Obviously, the degree of evolution of this pattern varies from state to state. In certain states, this pattern has advanced considerably. In any case, this transformation only shifts the agents of corruption without altering any of the existing incentives to seek rents.


KP said...

Dear Gulzar,

On a brief reading of varshney's article heres what I feel.

The article is trying to nuance corruption based on scale of output / or as a form of behaviour that shoud be mitigated by the electoral process (the relative weights in the electoral process that is.)

Preface a quote from Latha Jishnu in Down to Earth on occupy Wall street
"India is following a similar trajectory. Its budgets have turned increasing pro-business with six successive budgets since 2005-06, writing off corporate income tax amounting to Rs 3,74,937crore. In the current budget it was Rs 88,263 crore. So far there has been no focus on this aspect in a country where a million mutinies over daily injustices have left little time for such analysis. The outrage of the 99 per cent is spreading though'

1.Most corruption is not output based. It is transaction based siphoning even before any output of goods or services can be realized. In other words - fraud.

2. The huge subsidies that have thrived for decades in Indian politics - under the guise of land for industry / education / welfare - will not even qualify as corruption.
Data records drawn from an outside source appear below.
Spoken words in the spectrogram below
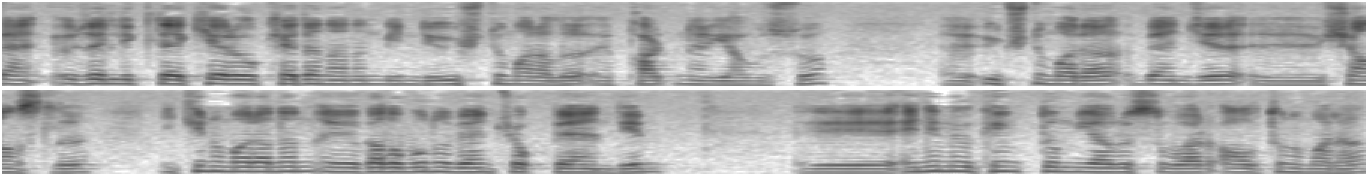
yani özellikle Carol Kedana'nın bindiği 3 numaralı partner yavrusu. 3 numara bence şanslı. 2 numaranın galobunu ben çok beğendim. Animal Kingdom yavrusu var 6 numara.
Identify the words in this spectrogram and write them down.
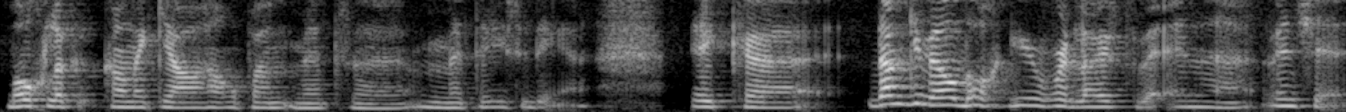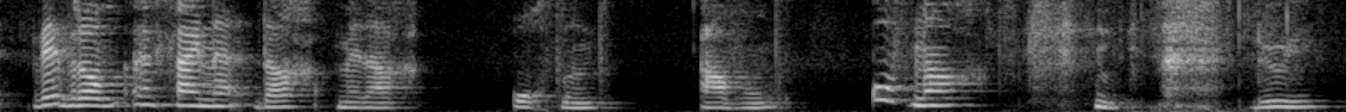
Mogelijk kan ik jou helpen met, met deze dingen. Ik dank je wel nog een keer voor het luisteren en wens je wederom een fijne dag, middag, ochtend, avond of nacht. Doei.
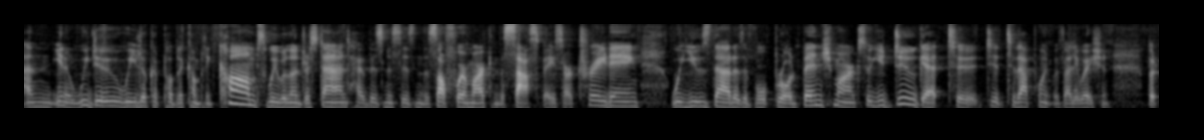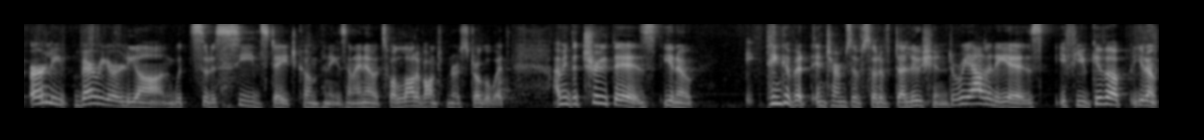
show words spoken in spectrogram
And you know, we do we look at public company comps. We will understand how businesses in the software market and the SaaS space are trading. We use that as a broad benchmark. So you do get to, to, to that point with valuation. But early, very early on, with sort of seed stage companies, and I know it's what a lot of entrepreneurs struggle with. I mean, the truth is, you know, think of it in terms of sort of dilution. The reality is, if you give up, you know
The deeper issue is the way corruption is through a direct subsidy - but cannot be identified as such.

I am not even including the rent collected in the disbursement of subsidy here.

2. How will the 2G scam be classified using this logic - the locus could be city based - akin to people rob banks because thats where the money is.

3. The transactional rent seeking in the RTO is not related to any output - it is simply a due process of interaction with the RTO bureaucracy - how is this classified?

This may be small - but adds up to a significantly large number that creates wealthy RTO employees - again with no productive output.

The subsidy offered to rural areas through fertilizers etc., is again pocketed by industries.

Rich farmers and industrialists (wherever they are located) draw huge subsidies ostensibly directed at improving rural areas.

I think the urban vs rural is a poor way to evaluate corruption - particularly in a country where corruption is ubiquitous.

The abstract theorizing from a political scientist obfuscates the simple reality - people followed the protest because there was somebody with credibility to lead.

The establishments continuous attack on the credibility of the inividuals involved - is clearly the counter strategy.

Indians are easily carried away by self - righteous moral equivalence and the oft repeated self flagellation -"we are the corruption that we see in others" -( I have never understood that though).

The question of why now - accords too much historical value - to a haphazard outcome of circumstance -as though some inflection point was the necessary trigger.

One thing can clearly be said - the bang for the buck - in corruption proceeds through privatization was faster in turn around time and larger in scale - the bigger fish moved out of shallower waters into larger (wholesale) corruption- but nothing changed in the retail part of our corruption story.


KP said...

Dear Gulzar,

This line completely rings true ... from your note "Since the pie has expanded dramatically, the upper levels of the political establishment can now feast on these larger opportunities and leave their local minions to corner the older set of opportunities." .. perfectly said.